  • House Bill 1140 requires that law enforcement officers provide juveniles with access to an attorney before the juvenile waives any constitutional rights before an officer. With few exceptions, statements made by a juvenile after the juvenile is contacted by an officer will not be admissible in a juvenile offender or adult criminal court proceeding.
  • House Bill 1223 requires law enforcement officers to electronically record every custodial interrogation, with few exceptions. Any interrogation that occurred in detention would require both audio and visual recording. The bill also requires officers to inform the individual that a recording is being made.
  • House Bill 1310 establishes a “reasonable care” standard that requires officers to employ de-escalation tactics, use the least amount of physical force necessary and limits the use of deadly force to situations where there’s an imminent threat of serious injury or death. The bill requires the Attorney General’s office to publish model policies on use of force and de-escalation by July 1, 2022 and that by December 1, 2022 all law enforcement agencies adopt policies consistent with that guidance.
  • Senate Bill 5051 creates sweeping changes to the state’s Criminal Justice Training Commission (CJTC) which trains and certifies peace officers in Washington. Under this bill, CJTC’s mission will expand to focus broadly on the integrity, effectiveness and professionalism of police officers with the goal of promoting public trust and confidence. To that end, the commission itself will expand from 16 to 21 members and add civilians so that the majority of the membership is made up of non-law enforcement representatives. CJTC’s authority will include the ability to temporarily suspend a police officer’s certification and make it easier to decertify an officer for misconduct. The bill also expands background checks for would-be officers and creates a publicly searchable database of complaints and disciplinary actions against officers. One of the goals of the legislation is to prevent problematic officers from moving from department to department.
  • Senate Bill 5066 requires law enforcement officers to intervene and report any use of excessive force by another officer and render first aid to the victim if needed. The bill also requires officers to obtain training through the Criminal Justice Training Commission. The bill creates a statewide mandate for all officers.
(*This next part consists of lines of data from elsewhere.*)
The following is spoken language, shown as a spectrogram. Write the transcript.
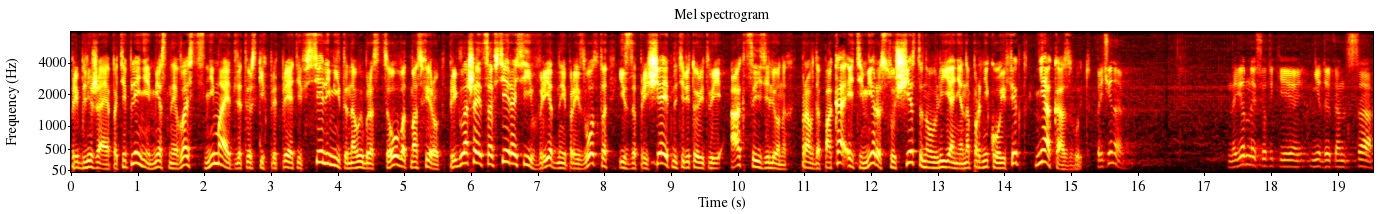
Приближая потепление, местная власть снимает для тверских предприятий все лимиты на выброс СО в атмосферу, приглашает со всей России вредные производства и запрещает на территории Твери акции зеленых. Правда, пока эти меры существенного влияния на парниковый эффект не оказывают. Причина? Наверное, все-таки не до конца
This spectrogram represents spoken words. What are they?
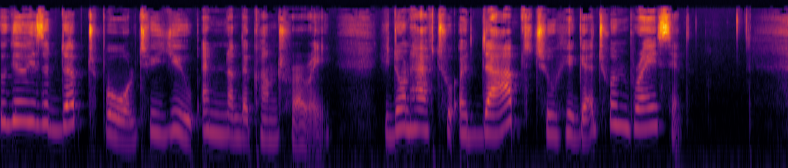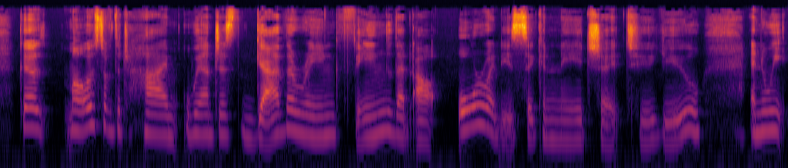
Hygge is adaptable to you and not the contrary. You don't have to adapt to Hygge to embrace it. Because most of the time we are just gathering things that are already second nature to you and we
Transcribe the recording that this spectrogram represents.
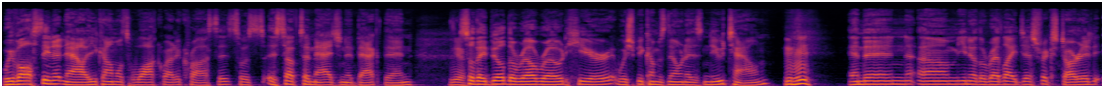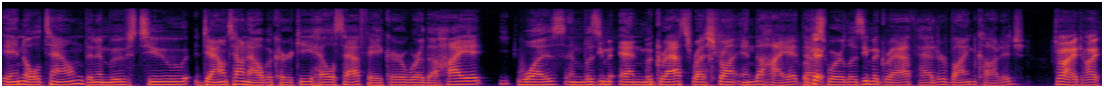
we've all seen it now. You can almost walk right across it. So it's, it's tough to imagine it back then. So they build the railroad here, which becomes known as Newtown. And then, um, you know, the red light district started in Old Town. Then it moves to downtown Albuquerque, Hell's Half Acre, where the Hyatt was, and Lizzie and McGrath's restaurant in the Hyatt. That's Okay. where Lizzie McGrath had her Vine Cottage. All right, all right.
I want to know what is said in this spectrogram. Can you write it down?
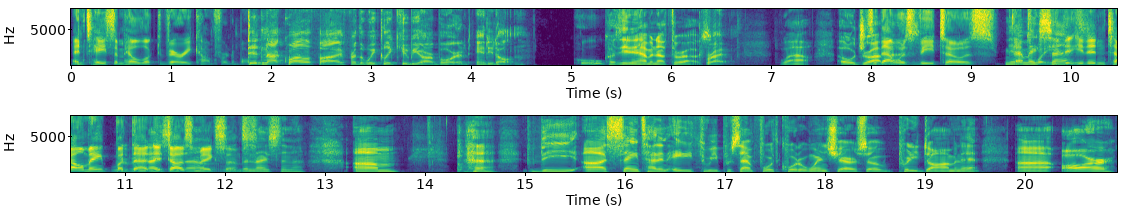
and Taysom Hill looked very comfortable. Did not qualify for the weekly QBR board, Andy Dalton. because he didn't have enough throws. Right. Wow. Oh, drop. so that was Vito's. Yeah, that's makes what He, sense. did, he didn't tell me, but that nice it does know. make sense. Been nice know. Um, the uh, Saints had an 83% fourth quarter win share, so pretty dominant. Uh, our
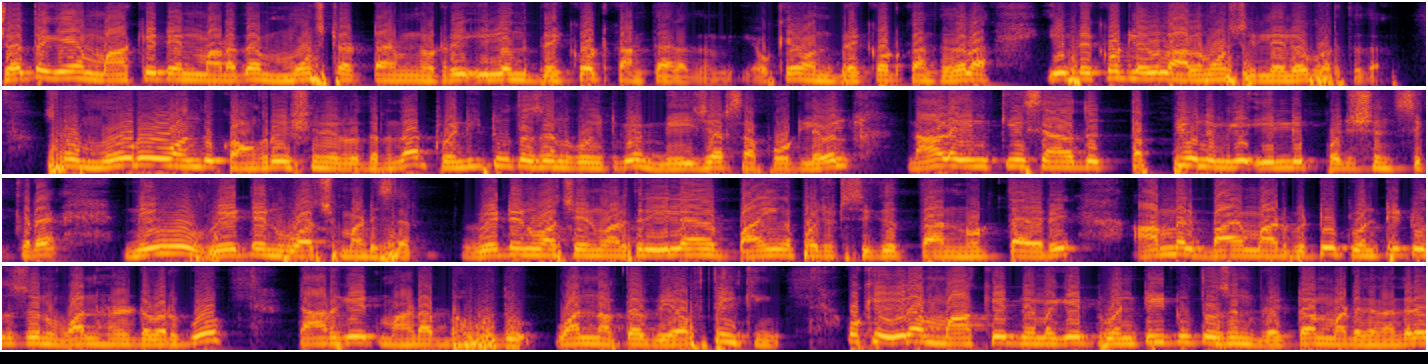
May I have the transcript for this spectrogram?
ಜೊತೆಗೆ ಮಾರ್ಕೆಟ್ ಏನ್ ಮಾಡದೆ ಮೋಸ್ಟ್ ಆಫ್ ಟೈಮ್ ನೋಡ್ರಿ, ಇಲ್ಲೊಂದು ಬ್ರೇಕ್ಔಟ್ ಕಾಣ್ತಾ ಇರೋದು ನಮಗೆ. ಓಕೆ ಒಂದು ಬ್ರೇಕ್ಔಟ್ ಕಾಣ್ತದಲ್ಲ ಈ ಬ್ರೇಕ್ಔಟ್ ಲೆವೆಲ್ ಆಲ್ಮೋಸ್ಟ್ ಇಲ್ಲೆಲ್ಲೋ ಬರ್ತದೆ. ಸೊ ಮೂರು ಒಂದು ಕಾಂಗ್ರೆಷನ್ ಇರೋದ್ರಿಂದ twenty two thousand going to be major support level ನಾಳೆ ಇನ್ ಕೇಸ್ ಯಾರಾದ್ರೂ ತಪ್ಪಿಯೂ ನಿಮಗೆ ಇಲ್ಲಿ ಪೊಸಿಷನ್ ಸಿಕ್ಕರೆ, ನೀವು ವೇಟ್ ಅಂಡ್ ವಾಚ್ ಮಾಡಿ ಸರ್ ವೇಟ್ ಅಂಡ್ ವಾಚ್ ಏನ್ ಮಾಡ್ತೀರಿ? ಇಲ್ಲ ಬಾಯಿಂಗ್ ಅಪೋಸಿಟ್ ಸಿಗುತ್ತಾ ನೋಡ್ತಾ ಇರಿ. ಆಮೇಲೆ ಬಾಯ್ ಮಾಡಿಬಿಟ್ಟು twenty two thousand one hundred ವರೆಗೂ ಟಾರ್ಗೆಟ್ ಮಾಡಬಹುದು. One of the way of thinking okay ಇಲ್ಲ ಮಾರ್ಕೆಟ್ ನಿಮಗೆ twenty two thousand break down ಮಾಡಿದ್ರೆ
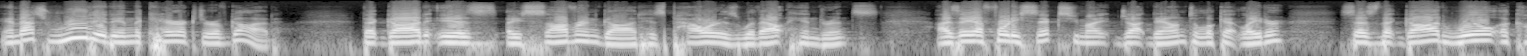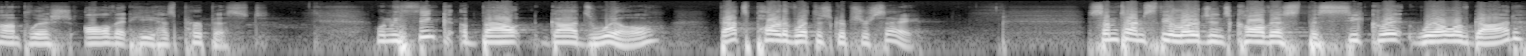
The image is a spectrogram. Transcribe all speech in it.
And that's rooted in the character of God. That God is a sovereign God, his power is without hindrance. Isaiah 46, you might jot down to look at later, says that God will accomplish all that he has purposed. When we think about God's will, that's part of what the scriptures say. Sometimes theologians call this the secret will of God.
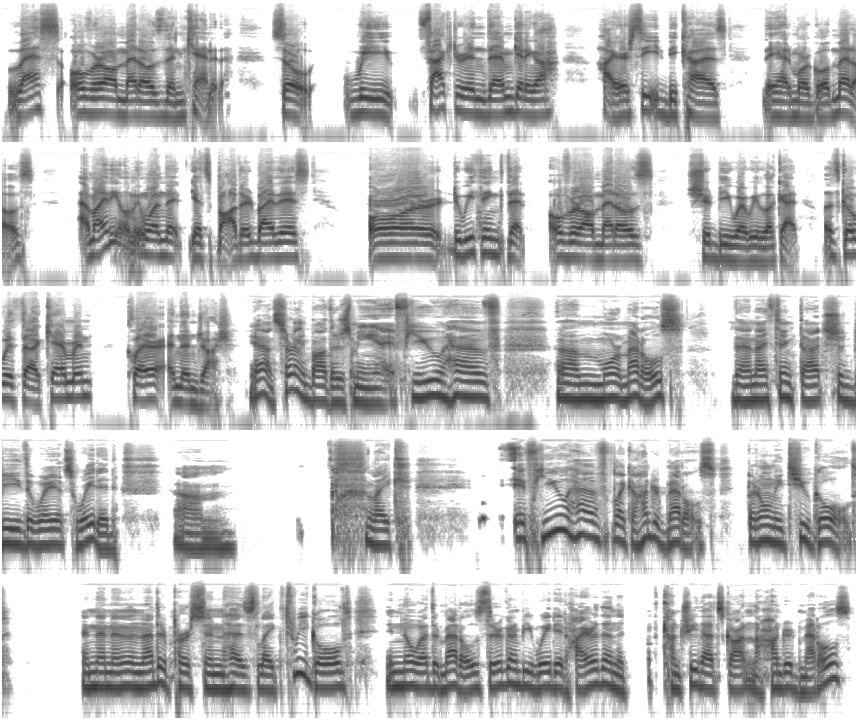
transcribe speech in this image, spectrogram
less overall medals than Canada. So we factor in them getting a higher seed because they had more gold medals. Am I the only one that gets bothered by this? Or do we think that overall medals should be where we look at? Let's go with uh, Cameron, Claire, and then Josh. Yeah, it certainly bothers me. If you have um, more medals, then I think that should be the way it's weighted. Um, like, if you have like 100 medals but only two gold and then another person has like three gold and no other medals, they're going to be weighted higher than the country that's gotten 100 medals.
  • Senate Bill 5259 establishes a new advisory group to implement a program to report, collect, and publish information regarding law enforcement interactions with the communities they serve. It requires all law enforcement agencies to report all instances of the use of force to the data collection program.
  • Senate Bill 5263 limits the felony bar affirmative defense in civil actions arising out of law enforcement activities. Previously the statute was silent on the defendant’s burden of proof. Now, the bill requires that the defendant must prove that the person injured or killed was engaged in the commission of a felony at the time of the occurrence causing the injury or death, beyond a reasonable doubt.
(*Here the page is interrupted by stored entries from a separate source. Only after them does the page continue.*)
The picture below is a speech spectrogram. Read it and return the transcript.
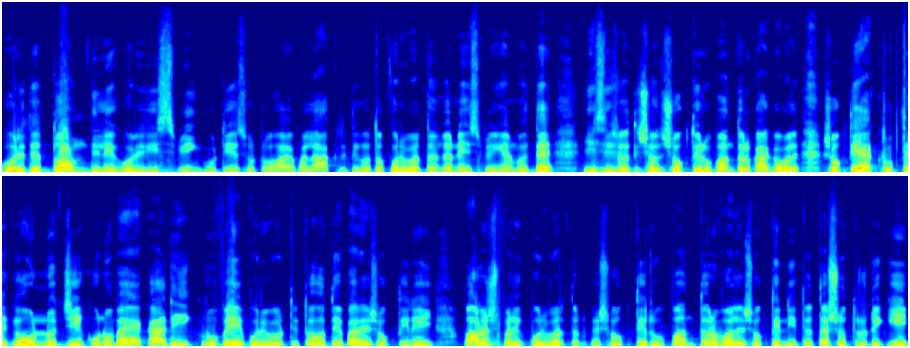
ঘড়িতে দম দিলে ঘড়ির স্প্রিং গুটিয়ে ছোট হয়, ফলে আকৃতিগত পরিবর্তনের জন্য স্প্রিংয়ের মধ্যে স্ত্রীশক্তি শক্তি রূপান্তর কাকে বলে? শক্তি এক রূপ থেকে অন্য যে কোনো বা একাধিক রূপে পরিবর্তিত হতে পারে। শক্তির এই পারস্পরিক পরিবর্তনকে শক্তির রূপান্তর বলে। শক্তির নিত্যতা সূত্রটি কি?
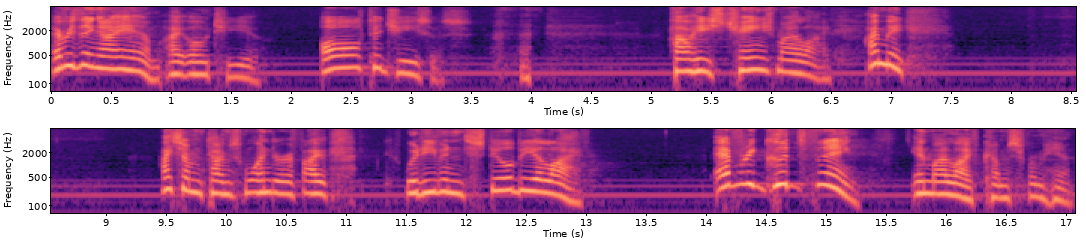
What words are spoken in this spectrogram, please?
everything I am, I owe to you. All to Jesus. How he's changed my life. I mean, I sometimes wonder if I would even still be alive Every good thing in my life comes from Him.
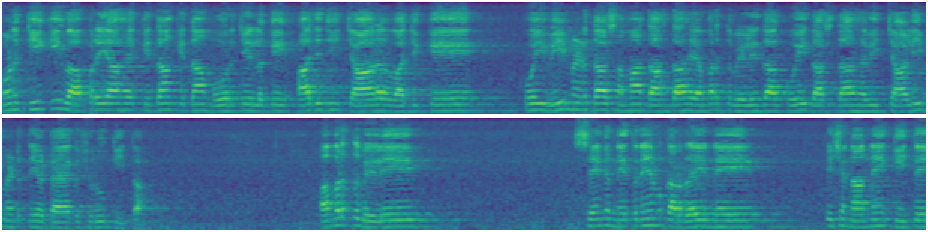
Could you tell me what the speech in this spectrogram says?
ਹੁਣ ਕੀ ਕੀ ਵਾਪਰਿਆ ਹੈ ਕਿਦਾਂ ਕਿਦਾਂ ਮੋਰਚੇ ਲੱਗੇ ਅੱਜ ਜੀ 4 ਵਜ ਕੇ ਕੋਈ 20 ਮਿੰਟ ਦਾ ਸਮਾਂ ਦੱਸਦਾ ਹੈ, ਅੰਮ੍ਰਿਤ ਵੇਲੇ ਦਾ ਕੋਈ ਦੱਸਦਾ ਹੈ ਵੀ 40 ਮਿੰਟ ਤੇ ਅਟੈਕ ਸ਼ੁਰੂ ਕੀਤਾ। ਅੰਮ੍ਰਿਤ ਵੇਲੇ ਸਿੰਘ ਨਿਤਨੇਮ ਕਰ ਰਹੇ ਨੇ, ਇਸ਼ਨਾਨੇ ਕੀਤੇ।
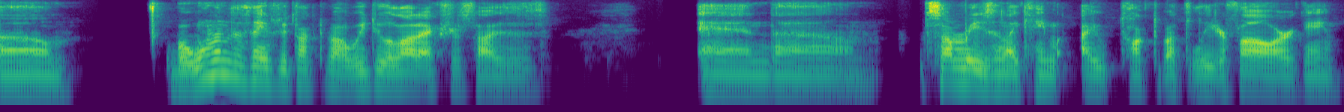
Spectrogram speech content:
Um, but one of the things we talked about, we do a lot of exercises, and um, some reason I came, I talked about the leader follower game,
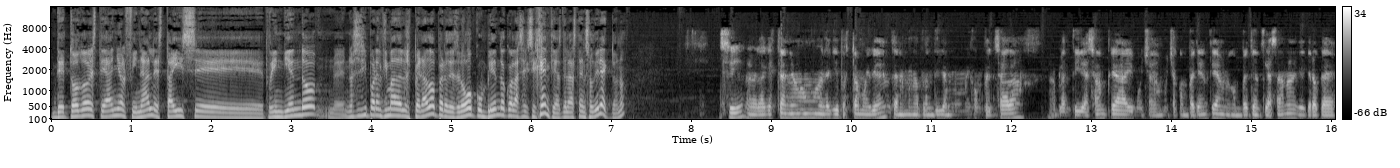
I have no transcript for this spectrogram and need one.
de todo este año al final estáis eh, rindiendo, eh, no sé si por encima de lo esperado, pero desde luego cumpliendo con las exigencias del ascenso directo, ¿no? Sí, la verdad que este año el equipo está muy bien, tenemos una plantilla muy, compensada, una plantilla es amplia y mucha mucha competencia, una competencia sana que creo que,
  • Senate Bill 5353 creates a partnership model that facilitates community engagement with law enforcement.

In signing these bills, our governor noted,

“The crises of the past year have unmasked long-standing inequities in our society. The consciousness of our state and nation has been raised against inequity in many forms,” Inslee said. “Our moral mandate to acknowledge these hard truths crystallized in the fallout from the killing of George Floyd in Minnesota, and the killing of Manny Ellis in Tacoma. The bills I am signing today respect these truths and lay a solid foundation to halt inequity’s pernicious influence in our systems of government.”

 We wholeheartedly agree.